#### AIM OF THE TASK:
Type out each record word for word. Pictures stay out.

◆ ◆ ◆ ◆ ◆

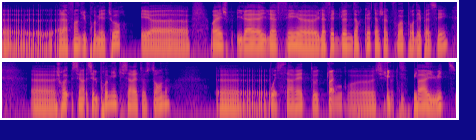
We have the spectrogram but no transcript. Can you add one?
euh, à la fin du premier tour. Et euh, ouais, il a, il a fait, euh, il a fait de l'undercut à chaque fois pour dépasser. Euh, je crois que c'est le premier qui s'arrête au stand. Euh, ouais. Il s'arrête au tour, euh, si je ne me trompe pas, 8.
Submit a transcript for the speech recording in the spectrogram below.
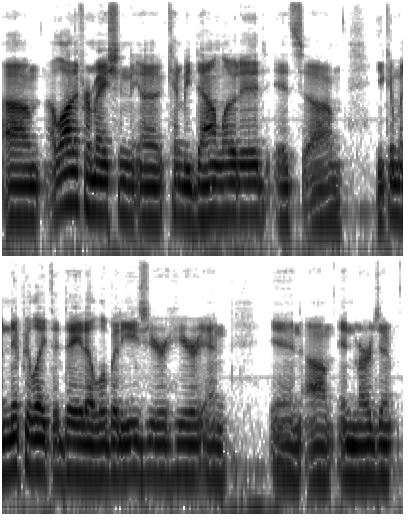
um, a lot of information uh, can be downloaded. It's um, you can manipulate the data a little bit easier here in in um, Mergent.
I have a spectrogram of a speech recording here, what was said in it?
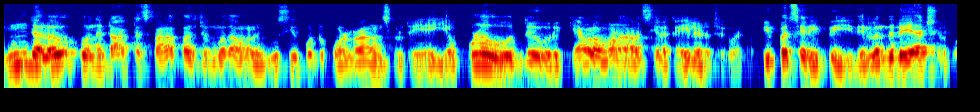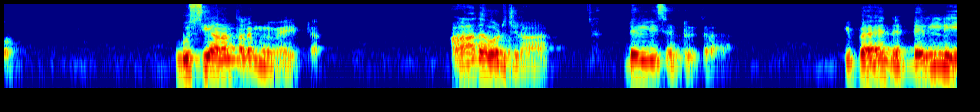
இந்த அளவுக்கு வந்து டாக்டர்ஸ் வேலை பார்த்துருக்கும் போது அவங்களை ஊசி போட்டு கொள்றாங்கன்னு சொல்றீங்க எவ்வளவு வந்து ஒரு கேவலமான அரசியலை கையில எடுத்துக்க வேண்டும். இப்ப சரி இப்ப இதுல இருந்து ரியாக்ஷன் வரும் புஷியான தலைமுறை ஆயிட்டார் ஆதவ அர்ஜுனா டெல்லி சென்றிருக்கிறார். இப்ப இந்த டெல்லி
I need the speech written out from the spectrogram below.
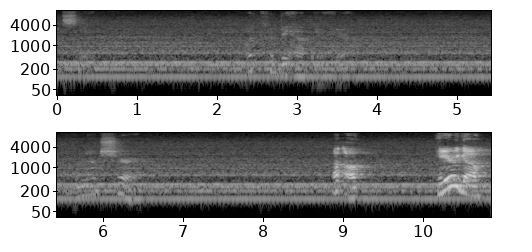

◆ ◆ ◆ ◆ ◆

#### SOLUTION TO THE PROBLEM:
We have the spectrogram but no transcript. Can you add one?
euh, à la fin du premier tour. Et euh, ouais, il a, il a fait, euh, il a fait de l'undercut à chaque fois pour dépasser. Euh, je crois que c'est le premier qui s'arrête au stand. Euh, ouais. Il s'arrête au tour, euh, si je ne me trompe pas, 8.
Submit a transcript for the speech recording in the spectrogram below.
um, a lot of information uh, can be downloaded. It's um, you can manipulate the data a little bit easier here in in um, Mergent.
I have a spectrogram of a speech recording here, what was said in it?
இந்த அளவுக்கு வந்து டாக்டர்ஸ் வேலை பார்த்துருக்கும் போது அவங்களை ஊசி போட்டு கொள்றாங்கன்னு சொல்றீங்க எவ்வளவு வந்து ஒரு கேவலமான அரசியலை கையில எடுத்துக்க வேண்டும். இப்ப சரி இப்ப இதுல இருந்து ரியாக்ஷன் வரும் புஷியான தலைமுறை ஆயிட்டார் ஆதவ அர்ஜுனா டெல்லி சென்றிருக்கிறார். இப்ப இந்த டெல்லி
I need the speech written out from the spectrogram below.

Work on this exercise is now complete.